Ear Drainage Caused By Excess Ear Wax
Ear wax is the most common substance seen coming from the ear. It is normal for a small amount of ear wax to be seen in the outer ear canal. To keep this at bay, some ENT doctors recommend using a wash cloth or tissue over your little finger to clean the outer ear canal only. Using Q-tips at any time for the removal of ear wax is not recommended.
Large amounts of ear wax coming from the ear may indicate a blockage or a problem with the overproduction of ear wax. If this is the case, the ear wax may be removed by a physician. You should never remove it without consulting your doctor first. Ear drops that can dissolve ear wax may be used if needed. Ear wax can also be flushed out using warm water and a syringe, but this should only be done as instructed by your physician.

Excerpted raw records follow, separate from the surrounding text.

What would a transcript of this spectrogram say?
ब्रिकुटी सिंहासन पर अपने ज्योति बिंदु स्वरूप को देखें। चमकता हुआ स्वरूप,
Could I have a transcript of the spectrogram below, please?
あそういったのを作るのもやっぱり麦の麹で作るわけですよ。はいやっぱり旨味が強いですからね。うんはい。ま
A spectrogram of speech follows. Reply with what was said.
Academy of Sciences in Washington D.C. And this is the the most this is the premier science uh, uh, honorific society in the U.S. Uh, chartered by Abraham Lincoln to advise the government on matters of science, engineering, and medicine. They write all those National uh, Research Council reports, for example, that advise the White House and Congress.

Ear Drainage Caused By a Perforated Ear Drum
Clear, watery ear drainage that may be slightly tinged with blood is usually caused by a perforated ear drum. This means that the ear drum (also called the tympanic membrane) has a tear or hole that is allowing the fluid inside the ear to drain out.
This type of injury can be caused by inserting things into the ear, such as Q-tips, paper clips, or hair pins. It can also be caused by ear infections, pressure changes (called barotrauma) and extremely loud noises.

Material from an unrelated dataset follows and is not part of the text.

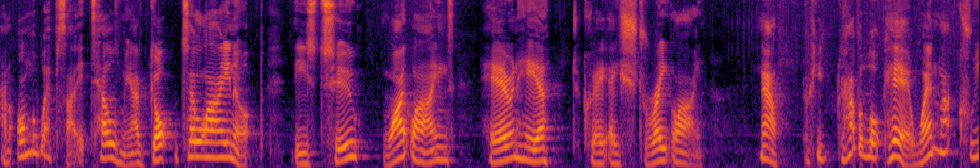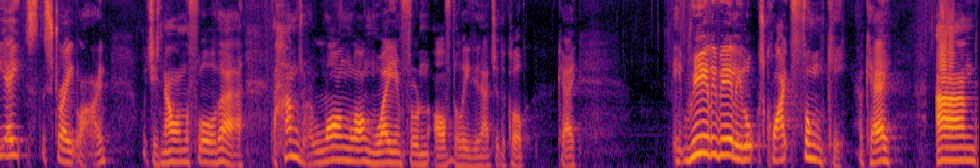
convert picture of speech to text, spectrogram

A minor tear in the ear drum will usually heal on it's own in about a week; however, you may want to see your doctor, who might prescribe antibiotics if an infection is suspected.

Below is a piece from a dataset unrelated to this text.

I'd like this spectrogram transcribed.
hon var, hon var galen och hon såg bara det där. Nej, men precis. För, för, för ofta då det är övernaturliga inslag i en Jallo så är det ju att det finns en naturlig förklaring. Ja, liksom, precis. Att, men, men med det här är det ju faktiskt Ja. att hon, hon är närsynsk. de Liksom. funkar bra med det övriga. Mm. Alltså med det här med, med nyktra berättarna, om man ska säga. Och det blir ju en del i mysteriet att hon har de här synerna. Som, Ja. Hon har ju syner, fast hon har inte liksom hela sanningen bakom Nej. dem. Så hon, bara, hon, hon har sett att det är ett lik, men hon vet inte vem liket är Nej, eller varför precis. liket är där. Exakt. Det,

Clear or blood-tinged ear drainage can also be caused by skin problems in the ear, such as eczema or swimmer's ear. In this case, the ear drainage is the result of a weeping wound and should resolve within a few days.
Always consult your doctor if the drainage does not resolve within approximately 5 days or if the ear drainage begins as a result of a head injury. You should also see a doctor if the drainage is white, yellow, or foul-smelling.
Bleeding From the EarBright red ear drainage is generally the result of a serious condition and should be seen by a doctor. Bloody ear drainage can be the result of a foreign object in the ear, which is fairly common in children or a head injury. There are also certain medical conditions, such as cancer, that may cause bloody ear drainage. People who are on blood-thinning medications, such as aspirin or Coumadin (warfarin), may be more likely to have bloody ear drainage.
MedlinePlus. Ear Discharge. Accessed: January 13. 2009 from http://www.nlm.nih.gov/medlineplus/ency/article/003042.htm